Rupture of the mesocolon is unlikely to cause an immediate increase in the WBC count. However, the compromised segment of bowel soon loses its integrity and a massively increased WBC count (as high as 150,000 cells/μl) can occur within 48 hours as peritonitis ensues. An intussusception of the uterine horn can cause an elevated TPr (3.0 g/dl), but the WBC count tends to remain low unless necrosis has developed in more chronic cases. Retroperitoneal abscessation can be a life-threatening complication following a dystocia. Affected mares exhibit signs of toxemia, and the peritoneal fluid is likely to develop an increased TPr content (3.0-5.0 g/dl) and a massive increase in the WBC count (often exceeding 100,000 cells/μl). These retroperitoneal abscesses often develop from infected hematomas. Thus, retroperitoneal hematomas in a postpartum mare warrant prophylactic broad-spectrum antibiotic coverage.
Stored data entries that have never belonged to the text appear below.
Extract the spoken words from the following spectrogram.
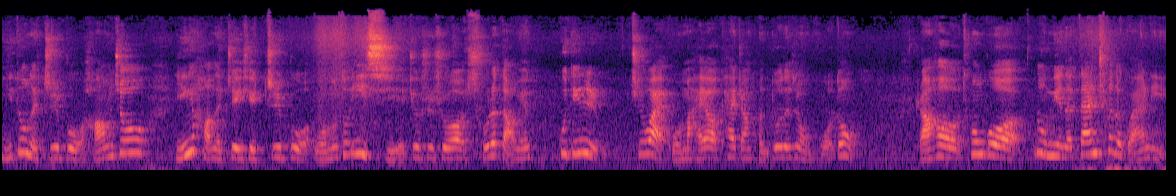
移动的支部，杭州银行的这些支部，我们都一起，就是说，除了党员固定日之外，我们还要开展很多的这种活动，然后通过路面的单车的管理。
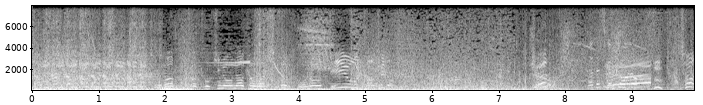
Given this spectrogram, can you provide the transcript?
ダムダムダムダムダムダムダムダムダムダム止まった時の中は一人このディオだけだ私が変わろううん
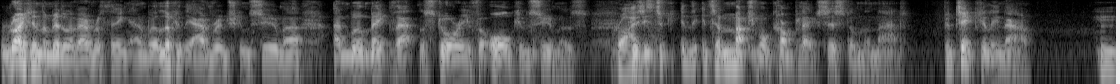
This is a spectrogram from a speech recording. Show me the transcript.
right in the middle of everything, and we'll look at the average consumer and we'll make that the story for all consumers. Right. Because it's a, it's a much more complex system than that, particularly now. Hmm.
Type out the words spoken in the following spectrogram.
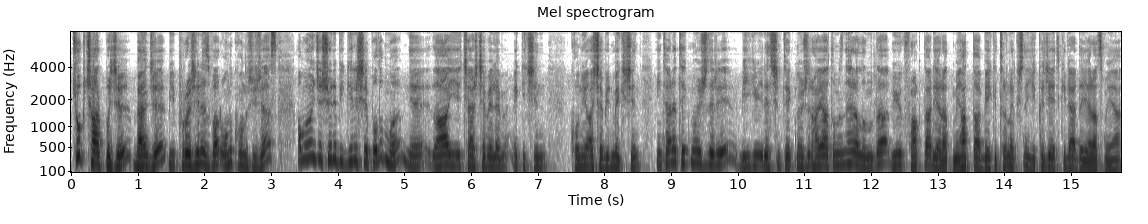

Repeated abdominocentesis is indicated in cases where clinical signs suggest that a parturient related abdominal lesion may be present, because the peritoneal fluid constituents may change within hours. Several studies have shown that repeated abdominocentesis is not detrimental to the horse and does not cause significant changes in the peritoneal fluid composition. If indicated, a series of peritoneal fluid analyses may provide useful information about the progression and seriousness of the condition. A single, elevated peritoneal fluid value (either TPr, WBC, or percent neutrophils) is likely to be an incidental finding, whereas two or more elevated values may signal the onset of clinical abnormalities. This author’s clinical experience has been that if a postpartum peritoneal fluid sample has TPr greater than 3.0 g/dl in conjunction with WBC count greater than 15,000 cells/μl and a WBC differential count of greater than 80% neutrophils (especially if degenerative changes are present) then a potentially life-threatening lesion is likely. However, peritoneal fluid values should not be viewed in isolation. An abnormal peritoneal fluid analysis must be considered in conjunction with the history and clinical signs that are exhibited by the mare.